• What you will do: Images are to be excluded, and the rest of the data repeated exactly.

• Records for the task:
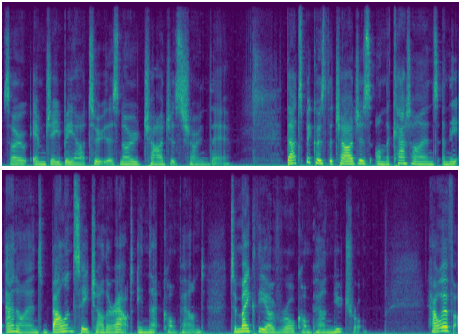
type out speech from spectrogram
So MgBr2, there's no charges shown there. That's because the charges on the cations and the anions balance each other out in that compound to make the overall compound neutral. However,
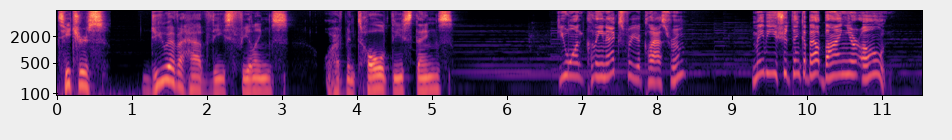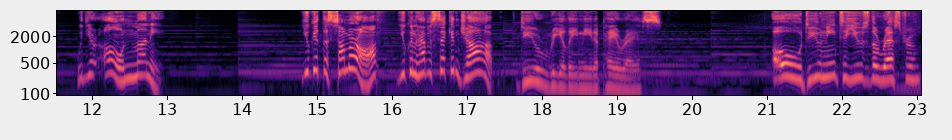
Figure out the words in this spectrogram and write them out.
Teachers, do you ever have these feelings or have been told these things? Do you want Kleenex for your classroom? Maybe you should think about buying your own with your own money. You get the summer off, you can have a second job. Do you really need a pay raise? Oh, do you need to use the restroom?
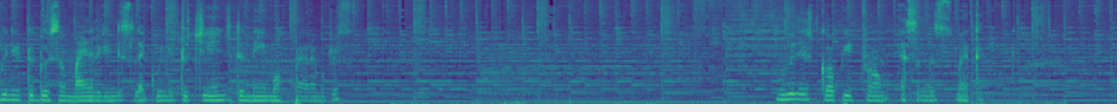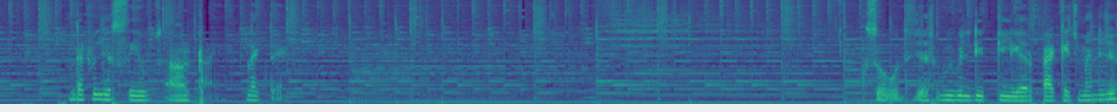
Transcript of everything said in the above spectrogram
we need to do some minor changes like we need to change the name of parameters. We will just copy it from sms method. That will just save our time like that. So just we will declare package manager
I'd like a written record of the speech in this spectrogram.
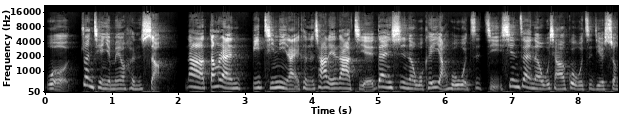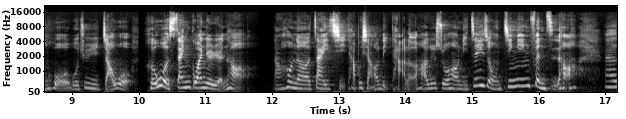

• Result:
type out speech from spectrogram
So MgBr2, there's no charges shown there. That's because the charges on the cations and the anions balance each other out in that compound to make the overall compound neutral. However,
Figure out the words in this spectrogram and write them out.
Teachers, do you ever have these feelings or have been told these things? Do you want Kleenex for your classroom? Maybe you should think about buying your own with your own money. You get the summer off, you can have a second job. Do you really need a pay raise? Oh, do you need to use the restroom?
Transcript of everything said in the above spectrogram
we need to do some minor changes like we need to change the name of parameters. We will just copy it from sms method. That will just save our time like that. So just we will declare package manager
I'd like a written record of the speech in this spectrogram.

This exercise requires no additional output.